The Trail starts by climbing the rocks around the sinks and then makes it way down into a marshy, swampy area. From here the trail turns right and starts a very healthy accent along the side of the ridge gaining about 400ft in a little over ¾ of a mile. The fall foliage in this area is just astounding and you can hear Little River down below. At about 9/10th of a mile you will crest out on the ridge and start to make your decent back down. As you descend, you will go through some rodo tunnels which is a joy to see for most hikers. At 1.4 mile you arrive at Meigs Creek and your first water crossing. The first of 18 crossings to be exact. Yeah Rocking Hopping Time has come! It is recommended to have a hiking stick through this area. Some sandals or water shoes wouldn’t hurt either. However, at normal water flow it is possible to do all 18 crossings without getting wet but don’t count on it. Don’t fret, because all these water crossings are absolutely gorgeous. In the fall the leaves cling to the exposed rock making for a gorgeous scene for landscape photographers. From here the trail does a gradual ascent grade of about 250ft per mile. After about the 4th water crossing, Meigs Creek narrows and forms Meigs Creek Cascade on the right at 1.8 miles. Be sure to make your way down the spur trail to the right to get the best view of this falls. For a lot of people the hike ends here as this is truly the highlight of the trail. Meigs Creek Cascade also marks the halfway point to complete the entire Meigs Creek Trail. From the cascade, the trail continues to ascend at roughly the same grade. When out exploring in the outdoors please always remember to practice the 7 principles of Leave No Trace. Learn how at

Hike Description​ Continued

You will continue to frequently cross Meigs Creek but the crossings become easier as you go up because the creek becomes smaller. Additionally, there are more old growth trees as you make your way up probably due to the fact it became harder to log this area.
At 3.5 miles you will finally arrive at the Junction of Lumber Ridge and Meigs Mountain trail. Meigs Creek Trail ends here. Unless you have a car drop at Tremont or Elkmont you best bet is to turn around and head back down Meigs Creek back to the Sinks. Oh and the 18 water crossings become 36 because you get to do it all over again.
We hope you enjoyed the ride and hope your feet don’t get wet. Thanks for coming along on another Up N’ Adam Adventure.
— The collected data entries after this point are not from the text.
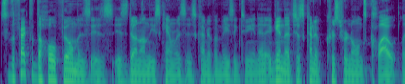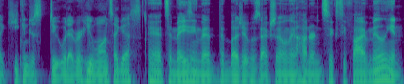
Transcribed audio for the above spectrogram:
so the fact that the whole film is is is done on these cameras is kind of amazing to me. And again, that's just kind of Christopher Nolan's clout. Like he can just do whatever he wants, I guess. yeah, it's amazing that the budget was actually only one hundred and sixty five million.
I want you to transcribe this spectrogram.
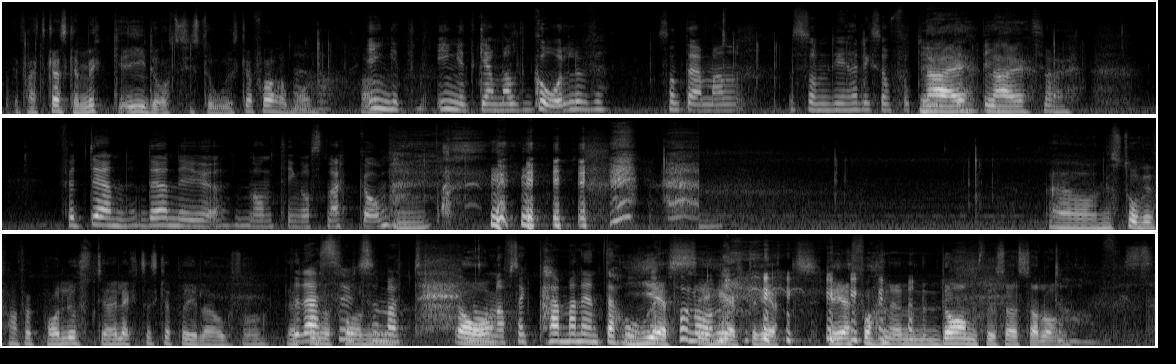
Det är faktiskt ganska mycket idrottshistoriska föremål. Ja. Inget, inget gammalt golv, sånt där man, som ni har liksom fått ut Nej, en bit. nej, nej. För den, den är ju någonting att snacka om. Ja, nu står vi framför ett par lustiga elektriska prylar också. Det, Jag där ser ut från- som att Ja. någon har försökt permanenta håret Yes, på det är någon. helt rätt. Det är från en damfrisörsalong Damfrisör.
At 2.0 miles on your left you will see a Tributary cascading 20′ down into big creek. this is Mouse Creek falls. it is a stunning Vista and a must see if you are in this area and if you look close you can see the old logging rail grade.

Parking in the Great Smoky Mountain National Park.

Entrance to the Great Smoky Mountain National Park remains free to the public. But, as of March 1st, 2023 parking passes are required for stops longer than 15 minutes inside the park. Please follow the link below for all the latest information from the National Park Service on where to purchase parking passes, and pricing.